Promotes bone growth
Inhibits growth in cancer cells
Kills or slows bacterial growth
Reduces risk of artery blockage
Prevents degeneration of nervous system
Reduces blood sugar levels
Reduces seizures and convulsions
Suppresses muscle spasms
Lessens the severity of psychosis
Reduces nausea and vomiting
For many patients, achieving these beneficial effects without the psychoactive effects normally associated with marijuana would be like the holy grail of medical treatment. And while it might seem like science fiction, it is, in fact, reality. Is There Scientific Research On CBD?Of course! Plenty of research has been done on cannabinoids. In fact, CBD has recently become a hot topic of scientific inquiry because of its medicinal benefits and lack of inebriating effects. So what has all of this research found? There is growing evidence that CBD reduces the number of seizures individuals with refractory epilepsy experience. This is particularly true for children with Dravet syndrome. Other studies have shown that CBD can reduce the fear of public speaking, reduce the intensity of negative memories associated with PTSD, and reduce anxiety. It can also treat Panic Disorder, a severe anxiety condition that induces panic attacks. Some research has indicated that CBD may be an effective treatment for Schizophrenia (although more research is needed). Yet another study found that CBD reduces blood pressure in healthy individuals. Researchers have found evidence that CBD can act as a substitute for opiates in the treatment of chronic pain (no pun intended). And, as if all of that’s not enough, scientists have found that CBD can help heal liver damage caused by severe alcoholism.
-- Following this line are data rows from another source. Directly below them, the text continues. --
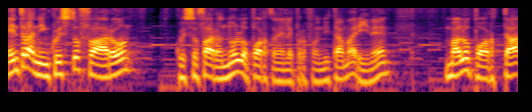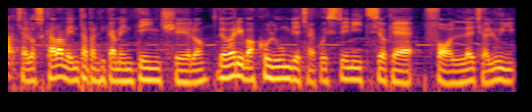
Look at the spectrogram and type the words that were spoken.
Entrando in questo faro, questo faro non lo porta nelle profondità marine, ma lo porta, cioè lo scaraventa praticamente in cielo, dove arriva a Columbia, c'è questo inizio che è folle, cioè lui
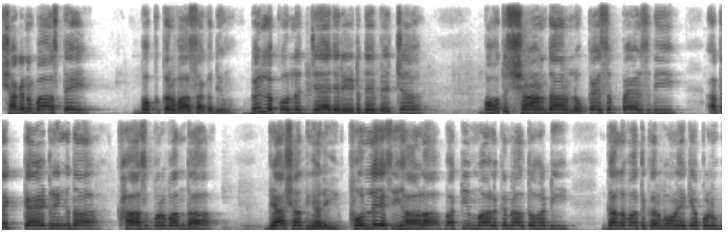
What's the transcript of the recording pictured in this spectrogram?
ਸ਼ਗਨ ਵਾਸਤੇ ਬੁੱਕ ਕਰਵਾ ਸਕਦੇ ਹੋ। ਬਿਲਕੁਲ ਜਾਇਜ਼ ਰੇਟ ਦੇ ਵਿੱਚ ਬਹੁਤ ਸ਼ਾਨਦਾਰ ਲੁੱਕ ਹੈ ਇਸ ਪੈਲਸ ਦੀ ਅਤੇ ਕੈਟਰਿੰਗ ਦਾ ਖਾਸ ਪ੍ਰਬੰਧ ਆ ਵਿਆਹ ਸ਼ਾਦੀਆਂ ਲਈ। ਫੁੱਲ ਏਸੀ ਹਾਲ ਆ, ਬਾਕੀ ਮਾਲਕ ਨਾਲ ਤੁਹਾਡੀ ਗੱਲਬਾਤ ਕਰਵਾਉਣੇ ਕਿ ਆਪਾਂ ਨੂੰ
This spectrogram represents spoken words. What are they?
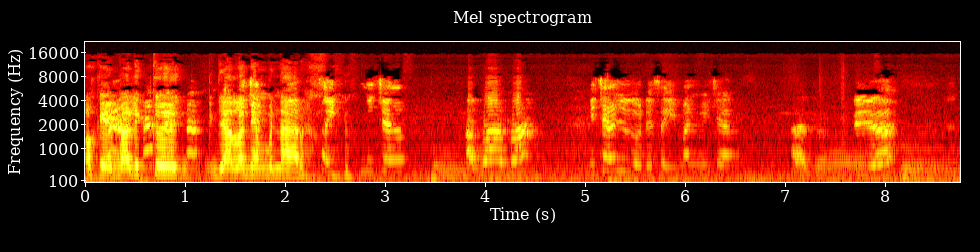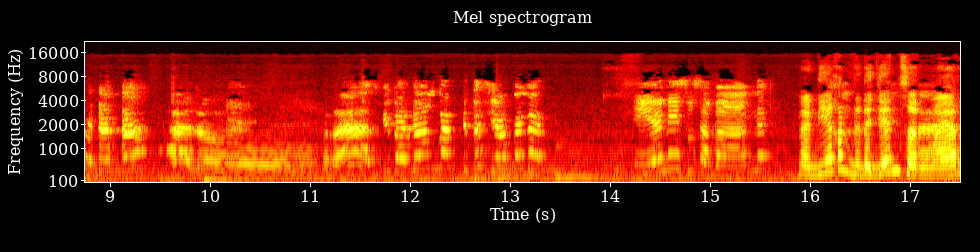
oke balik ke jalan yang benar. Michel. apa apa? Michel juga udah seiman Michel. aduh. Iya. Aduh berat. Kita dong Nat. Kita siapa Nat? Iya nih susah banget. nah dia kan udah ada Jensen mer.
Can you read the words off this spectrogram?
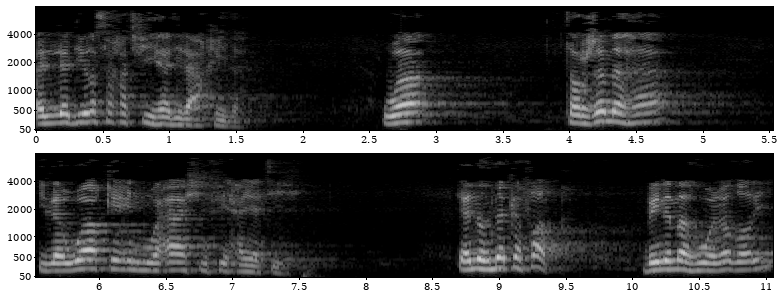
الذي رسخت فيه هذه العقيدة؟ وترجمها إلى واقع معاش في حياته. لأن هناك فرق بين ما هو نظري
Despite these many medicinal benefits, researchers may face a major roadblock—the law. In some cases, the scientific community is not permitted to do research on compounds like CBD because it would be illegal to do so.
Disclaimer Due to FDA regulations, we cannot make claims about whether or not CBD can help with specific ailments. We highly recommend you conduct your own research. Each individual is unique and has different wellness goals they are interested in addressing through the consumption of our products. Although one of our founders is a medical professionals, we cannot make medical claims about the benefits of our products, according to FDA guidelines. We encourage you to discuss CBD with your physician or healthcare practitioner if you have any specific health-related questions or concerns. There are also many independent, peer-reviewed studies about CBD available on the internet. These statements have not been evaluated by the Food and Drug Administration. Our products are not intended to diagnose, treat, cure or prevent any disease.